Figs. 7 and 8 show h ow an alternate form of clamp means, generally designedl 55 may be shaped from a metal blank 56. The metal blank 56 in Fig. 7 is formed with a central longitudinal slot 58 at one end of one-third the width of the blank to Aform a Pair of parallel jaw members 60. The .Qth'erend of the, blank is reduced in width to provide a cooperating single jaw member 62 of the same length and -width as the slot 58. Thus, a plurality of' blanks S6 may be stamped out of band Istock without waste.
The blankv56 shown in Fig. 7 is then serrated or rough- ,ened at the 'end of each of the jaw members 60 and 62 as indicated at 64 in Fig. 7 to provide adequate anchorage for rubber-like bodies 6,5 that are of the same character as l the previously mentioned rubber-like bodies 24 and serve the same PlliPQSe. It will be noted in Fig. 8 that the two jaws ,60 and the single jaw 62 are offset to form overlapping loop elements, with the loop elements 60a of the tw jaw'mernbers 60 straddling the'single loop element 62a of the jaw member 62 and forming therewith an opening 6.6 to receive vthe previously mentioned transverse lsupport bar 10. The loop element 62a has a iiat portion 7 2 which serves the same purpose as the ilat portions 42 in the first embodiment.

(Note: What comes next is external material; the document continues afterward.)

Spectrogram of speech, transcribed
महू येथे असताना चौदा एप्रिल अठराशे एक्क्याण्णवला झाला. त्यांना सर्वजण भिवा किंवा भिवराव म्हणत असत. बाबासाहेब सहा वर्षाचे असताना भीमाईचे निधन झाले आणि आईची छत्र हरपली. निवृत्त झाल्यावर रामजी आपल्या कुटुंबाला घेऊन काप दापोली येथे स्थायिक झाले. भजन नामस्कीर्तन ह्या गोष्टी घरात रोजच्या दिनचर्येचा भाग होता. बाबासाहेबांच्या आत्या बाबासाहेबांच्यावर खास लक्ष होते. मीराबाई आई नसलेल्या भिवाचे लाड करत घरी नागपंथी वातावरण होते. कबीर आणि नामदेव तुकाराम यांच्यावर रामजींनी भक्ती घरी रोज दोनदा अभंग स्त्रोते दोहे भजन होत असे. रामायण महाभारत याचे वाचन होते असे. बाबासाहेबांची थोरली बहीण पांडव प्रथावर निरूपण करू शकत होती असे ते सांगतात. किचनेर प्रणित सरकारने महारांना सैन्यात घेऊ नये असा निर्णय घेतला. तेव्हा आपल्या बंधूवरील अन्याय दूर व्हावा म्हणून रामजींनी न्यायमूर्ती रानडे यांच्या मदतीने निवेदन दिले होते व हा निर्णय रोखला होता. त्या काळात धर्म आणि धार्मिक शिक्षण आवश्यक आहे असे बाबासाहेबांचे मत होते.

Fig. 8 shows the .opening 66 in its expanded state with the transverse support bar 10 in ,an upper restricted recess 68 formed by the opening. Fig. 8 also shows that the metal blank 56 vmay be bent to form a circular top loop 70 interconnecting the jaws 60 and 62.
This second form of the invention functions in the same manner `as the iirst form.

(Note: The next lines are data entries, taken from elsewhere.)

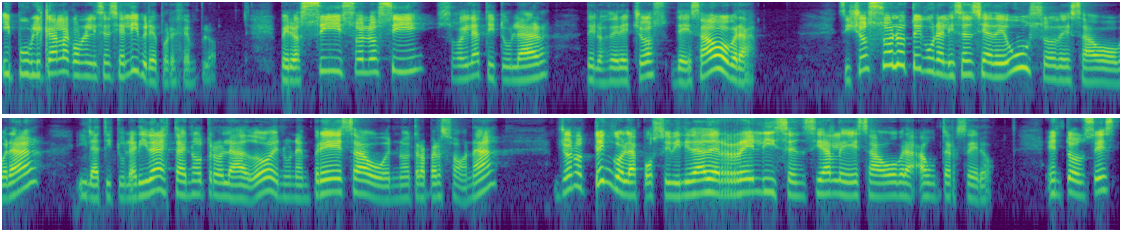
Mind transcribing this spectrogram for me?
y publicarla con una licencia libre, por ejemplo. Pero sí, solo sí, soy la titular de los derechos de esa obra. Si yo solo tengo una licencia de uso de esa obra y la titularidad está en otro lado, en una empresa o en otra persona, yo no tengo la posibilidad de relicenciarle esa obra a un tercero. Entonces,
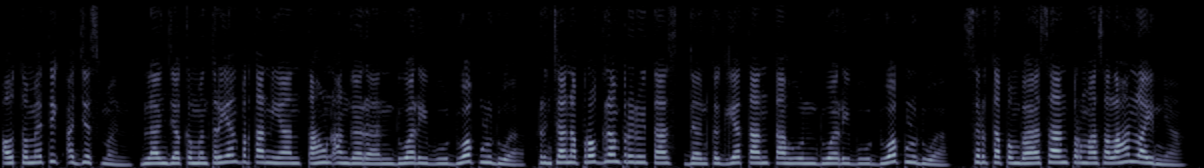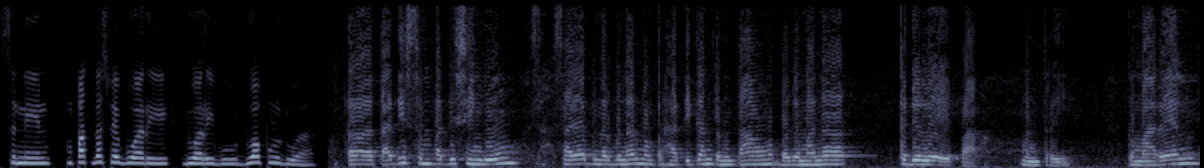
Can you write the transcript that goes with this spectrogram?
Automatic Adjustment Belanja Kementerian Pertanian tahun anggaran 2022, Rencana Program Prioritas dan Kegiatan tahun 2022, serta pembahasan permasalahan lainnya. Senin 14 Februari 2022. Uh, tadi sempat disinggung, saya benar-benar memperhatikan tentang bagaimana kedelai Pak Menteri. Kemarin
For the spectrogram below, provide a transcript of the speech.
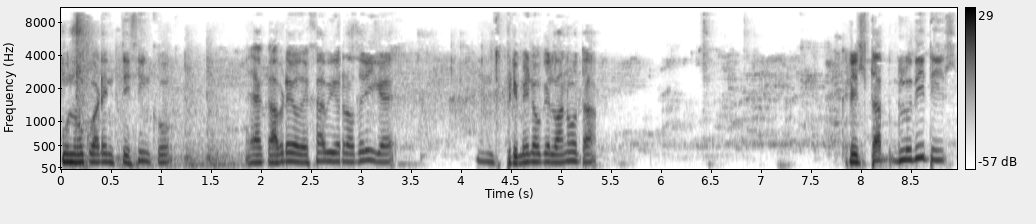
...1.45... ...ya cabreo de Javi Rodríguez... ...primero que lo anota... Kristap Gluditis...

My description in speciiic detail of the presently preferred practice of the invention will suggest various changes, substitutions vand other departures from my disclosure within the `spirit and scope of the appended claims.
-1. In a kgarment hanger, the combination of: a transverse support member; a hook member extending upward from said transverse member for support thereof; and at least lone Vclamp means mounted on said transverse member, ,said clamp ymeans Comprising apar 0f jaws, .each .0f
said jaws having ,a loop element extending toward the,
other jaw, the oppositely extending loop l.elements overlapping t0 form an opening through which Asaid transverse member-extends, `said opening having an expanded coniiguration when the jaws are closed together to grip la garment yand a contracted configuration when the jaws Lare spread apart, said jaws being resiliently biased to ,spreadapart with .consequent contraction of said opening, said opening at its expanded coniiguration being formed withua recess lat its upper end to straddle said transverse member and grip the transverse member from opposite sides whereby the clamp means may be moved relative to the transverse member to shift .the transverse member into said recess to cause the jaws to grip a garment and to shift the transverse member out of the recess to cause the jaws to open to release a garment.
2. A garment hanger as set forth in claim 1 in which said jaws are resilient sheet members slitted and oiset to form said loop elements.
3. A garment hanger as set forth in claim 2 in which said clamp means comprises a one piece resilient sheet member.
4. A garment hanger as set forth in claim 1 in which one of said jaws has a single loop element and the other jaw has a pair of loop elements straddling the single loop element.
`5. A garment hanger as set forth in claim 1 in which References Cited in the le of this patent UNITED STATES PATENTS 756,588 Coney et a1. Apr. 5, 1904 1,458,552 Shee June 12, 1923 2,792,979 Cole May 21, 1957